We like that the MOVO® Visa® card doesn’t have a monthly fee. The drawback to this may be that if you go more than three months without activity, a $4.95 inactivity fee is charged (every month) until you resume activity or close the account. Withdrawals from the 6,000 ATMs comprising the Visa Plus Alliance network won’t cost you anything, but you’ll pay at least $2 at other ATMs (plus whatever fee the non-network ATM operator charges). To get started, you’ll just need to download the Movo app from either the Apple or Google Play app store. There’s an option to sign up from within it.
In terms of reasserting yourself and establishing better spending habits, yes, you can use a prepaid credit card to contribute toward putting the brakes on, at least. If you have your impulse spending under control, it’s always wise to start building barriers for keeping it from crashing back through your finances all over again. Prepaid credit cards aren’t necessarily ladders for climbing out of the hole, but like quick-dry concrete, they can stop you from splurging and digging any deeper.
That initial step can prove itself invaluable in the long run, as a growing number of folks are learning. A study has suggested that 85% of adults are actively looking to get their spending habits under control and their budgets back in order. Like some of them, you may want to consider pairing a prepaid debit card (or two) with a traditional bank account to add an extra layer of the organization—as well as anti-impulse-spending security—to your finances.

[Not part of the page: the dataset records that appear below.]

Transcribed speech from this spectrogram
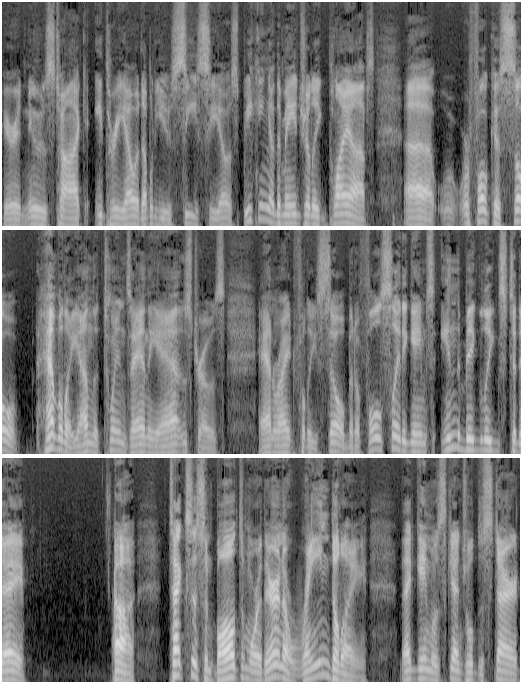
here at News Talk 830 WCCO. Speaking of the Major League playoffs, uh, we're focused so heavily on the Twins and the Astros, and rightfully so. But a full slate of games in the big leagues today. Uh, Texas and Baltimore, they're in a rain delay. That game was scheduled to start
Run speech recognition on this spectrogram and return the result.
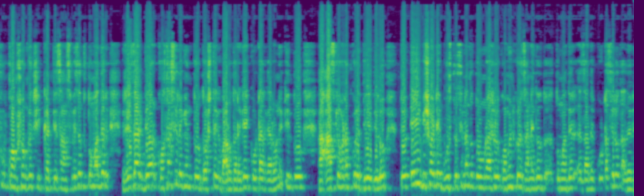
খুব কম সংখ্যক শিক্ষার্থী চান্স পেয়েছে। তো তোমাদের রেজাল্ট দেওয়ার কথা ছিল কিন্তু দশ থেকে বারো তারিখে কোটার কারণে। কিন্তু আজকে হঠাৎ করে দিয়ে দিল। তো এই বিষয়টি বুঝতেছি না। তো তোমরা আসলে কমেন্ট করে জানিয়ে দাও তোমাদের, যাদের কোটা ছিল তাদের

Prepaid cards can almost literally be lifesavers. Nevertheless, if you’re looking at rebuilding your credit score, a secured credit card is probably a better option. You have to make a deposit when you apply for a secured credit card, but they are 100% actual credit cards; they can get the reckless back into trouble fast, so please proceed with caution. You definitely should wait until you’re absolutely sure that you can trust yourself with a full-on credit card account before starting this step.
It might be tempting to try to use a prepaid card for pre-authorization and security deposits, but we don’t recommend it.
While it may be very possible, you may not like the outcome: If you offer a card for the deposit on services like a hotel room, a car rental, or an in-flight purchase, the company involved may lock funds on the card for the duration of the stay/rental/et cetera. When this happens, you can’t use it (for anything else) until after the final bill has cleared.
As we’ve said, if your money act has always been together, you still might want to consider getting a prepaid card (and no: we’re not getting anything for saying so). The shrewdest of budgeters can still be surprised by situations that come suddenly, making the temptation to risk long-term debt through short-term card payments stronger than they’d previously believed it could get. At their worst—even if you doubt that you could ever find yourself in that boat—prepaids can help you keep money much better organized. They can help curb the spending of less discerning loved ones, too.
If an unforeseeably dark personal financial day comes and (yes—even you) find yourself pondering throwing it all away on plastic binges, having a prepaid set aside could help you tide yourself over until the urges pass. Would Odysseus have lashed himself to the mast with a prepaid card tucked within his to gain order to resist the siren’s incessant urges to “charge Pay-Per-View?” It’s hard to say… But the famously wise fictional hero probably would’ve given it some serious thought, at least.